While millions of Americans report that they regularly use the internet for dating, the rate of first marriages that end in divorce is still right at 50%. Dating and getting married is much more important than flipping a coin, so why don’t American couples spend more time asking each other those tough premarital questions? Part of the reason is that many of us do not realize how much compromise and communication marriage takes until we take our vows and move in together. Dating can be intense, but at the end of the day we still have our own separate space. Couples who get pre-marriage counseling are statistically more likely to stay together, but there is a still a long way to go if we want our rates of divorce to decline.
About half of all first marriages may end in divorce, and the rates get worse for second and third marriages: about two-thirds of all second marriages end in divorce, and about three-quarters of all third marriages end the same way. Wondering when to see a couples counselor? The answer is: before you get married. Articles and books about marriage all say the same thing: men and women communicate very differently and it can be extremely challenging to create a good outcome if you have a history of fighting without resolution.

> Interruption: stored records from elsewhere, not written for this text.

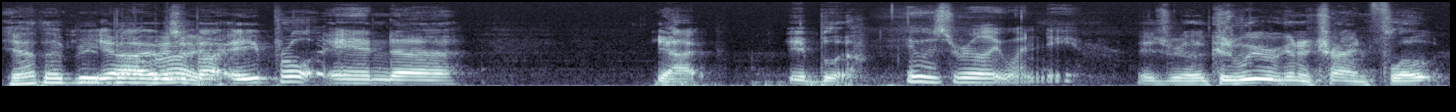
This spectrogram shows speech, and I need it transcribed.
Yeah, that'd be yeah, about it was right. about April, and uh, yeah, it blew. It was really windy. It was really because we were going to try and float.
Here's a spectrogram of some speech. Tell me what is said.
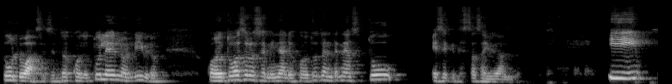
Tú lo haces. Entonces, cuando tú lees los libros, cuando tú vas a los seminarios, cuando tú te entrenas, tú es el que te estás ayudando. Y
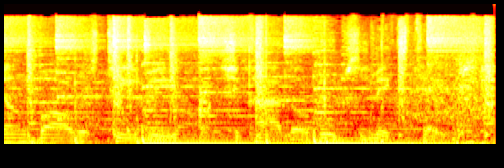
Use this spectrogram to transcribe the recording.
YoungBallerzTV, Chicago Hoops Mixtapes.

In general, people who give out marriage advice say that it’s important to get a few things out on the table before your big day: who is going to handle the finances? Are we spenders or savers? Who will handle the bulk of the childcare? What are our long-term goals? There are marriages that have lasted for decades where the two people involved have different attitudes toward money, but many say that it took them years to find common ground. Nobody wants to be at war with their husband or wife, and it is extremely important to ask premarital questions before they become distractions. Money is one of those hot-button topics that can drive even close couples apart: it’s best to talk about before you get married.
The problem that a lot of couples counselors point out is that many people focus too much on their actual wedding day. Experts consistently warn people that too much emphasis on a big wedding may obscure the fact that the couple is not ready to get married. A wedding ceremony and big reception may cost more than $20,000: the pressure to put on a big show can make couples start their lives together in debt. The happiness of the wedding day is severely diminished when you want to buy a house and have children, but you’ve spent all of your money on the wedding. Take the time to address these important premarital questions: are we really ready to get married? If we work to budget for our wedding, do we have to throw a huge affair or can we keep it to a few people?

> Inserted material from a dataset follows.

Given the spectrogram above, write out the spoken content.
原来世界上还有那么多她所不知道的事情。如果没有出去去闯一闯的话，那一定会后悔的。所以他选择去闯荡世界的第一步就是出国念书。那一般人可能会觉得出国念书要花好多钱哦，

Other important premarital questions can relate to religion, parenting style, or long-term goals. You may want to spend your golden years on the beach, while your partner is looking to get active in a larger city. You should talk about your long-term goals with a couples counselor or with a psychiatrist to see whether your long-term goals are compatible. If you want very different things in life from your partner, you may want to re-think getting married. Are you just delaying the inevitable, or do you really see yourself with this person when you are in your 60s?

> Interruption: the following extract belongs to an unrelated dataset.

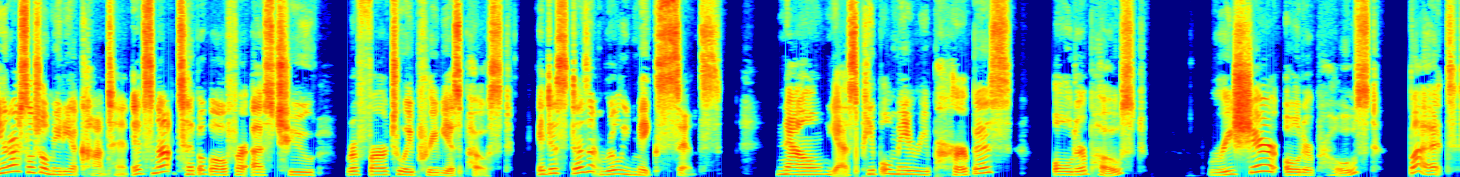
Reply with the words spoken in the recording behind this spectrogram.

It can be hard for younger couples to understand the amount of self-sacrifice and commitment that it takes to make a marriage work, and more Millennials are skipping childbearing and marriage entirely. You don’t need to give up on marriage entirely, but seeing a family counselor could make communication much easier for you both, and save you a lot of late nights spent discussing money or parenting styles.